Corey Friedman

Voter suppression, meet your match: corporate responsibility.

Eight days after Georgia Gov. Brian Kemp signed a controversial election reform bill into law, Major League Baseball announced plans to relocate the All-Star Game and MLB draft from Atlanta to a new host city, citing Senate Bill 202’s voting restrictions.

Georgia-based Coca-Cola and Delta Air Lines sharply criticized the law, and a group of pastors is urging people to boycott Coke, Delta and Home Depot to leverage the companies’ political influence. More consequences are sure to follow.

“Georgia: welcome to what North Carolina experienced in 2016,” Catawba College political science professor Michael Bitzer wrote in a Friday tweet.

Bitzer was referring to the North Carolina Public Facilities Privacy and Security Act, better known as House Bill 2, a transgender bathroom ban that required people to use the restrooms, locker rooms and shower facilities that match the sex recorded on their birth certificates.

Though it was all bark and no bite, lacking enforcement provisions and criminal penalties, the law sparked a ruinous economic boycott.

Facing the threat of lucrative college basketball championship games moved to other states, Republican legislative leaders and Democratic Gov. Roy Cooper reached a compromise to repeal most of the law in March 2017.

Critics say Georgia’s elections law has something in common with North Carolina’s bathroom bill: Both target historically marginalized minorities. The NAACP, which is among a half-dozen organizations suing the state under the Voting Rights Act, says the legislation is intended to disenfranchise Black voters.

Titled the Election Integrity Act, Senate Bill 202 is a 98-page grab bag. Not every provision is problematic; some, such as an expansion of early voting opportunities, are reforms progressives might cheer in a stand-alone bill. But restrictions including a widely unpopular ban on “line warming” are stoking nationwide outrage.

Georgia Secretary of State Brad Raffensperger has long objected to volunteers handing out snacks and beverages to voters waiting in line outside polling places. In a December press release, he described the practice as “a loophole to conduct political activity in violation of state law.”

The bill closes that supposed loophole by equating refreshments to candidate literature, which can’t be distributed to voters even if lines exceed the 150-foot electioneering boundary around each polling place.

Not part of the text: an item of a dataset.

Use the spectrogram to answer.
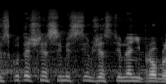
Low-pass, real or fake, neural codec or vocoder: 14.4 kHz; real; none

States vary widely in how they regulate campaigning at the polls. A 1992 Supreme Court ruling, Burson v. Freeman, upheld bans on pressing the flesh and passing out literature — an example of narrow “time, place and manner” restrictions on speech that the First Amendment otherwise protects.

While brochures are designed to influence voters, water bottles and snacks are meant only to keep them comfortable. Walter Shaub, who led the U.S. Office of Government Ethics during the Obama and Trump administrations, noted that voting in some minority precincts can be an endurance test.

“But we know who these politicians force to stand in line all day long,” Shaub wrote in a Twitter post. “I’ve never once stood in line for even five minutes where I get to vote. This racism is thorough.”

Although Senate Bill 202 allows voters to receive “self-service water from an unattended receptacle,” the heavy-handed ban on refreshments has dominated news coverage, overshadowing other parts of the law. It strikes people as mean-spirited and petty.

Justifying it as a hedge against subtle influence-peddling or soft bribery simply doesn’t pass the smell test in a state that allows candidates and officeholders to accept gifts worth $100 or less without reporting them as campaign contributions.

Legislators who dine on lobbyists’ dime and consider themselves incorruptible but think we ordinary voters can be bought off for (literal) peanuts show profound disrespect to the people they represent.

In the one year House Bill 2 remained on the books, boycotts over North Carolina’s bathroom bill cost the state an estimated $450 million to $630 million and at least 1,400 jobs, according to PolitiFact.

Georgia can expect equal or greater losses from its election law. Moderating the measure by repealing provisions like the “line-warming” ban could stop the bleeding. Will Georgia Republicans learn from North Carolina, or do they consider Election Day snacks a hill worth dying on?

Corey Friedman is an opinion journalist who explores solutions to political conflicts from an independent perspective.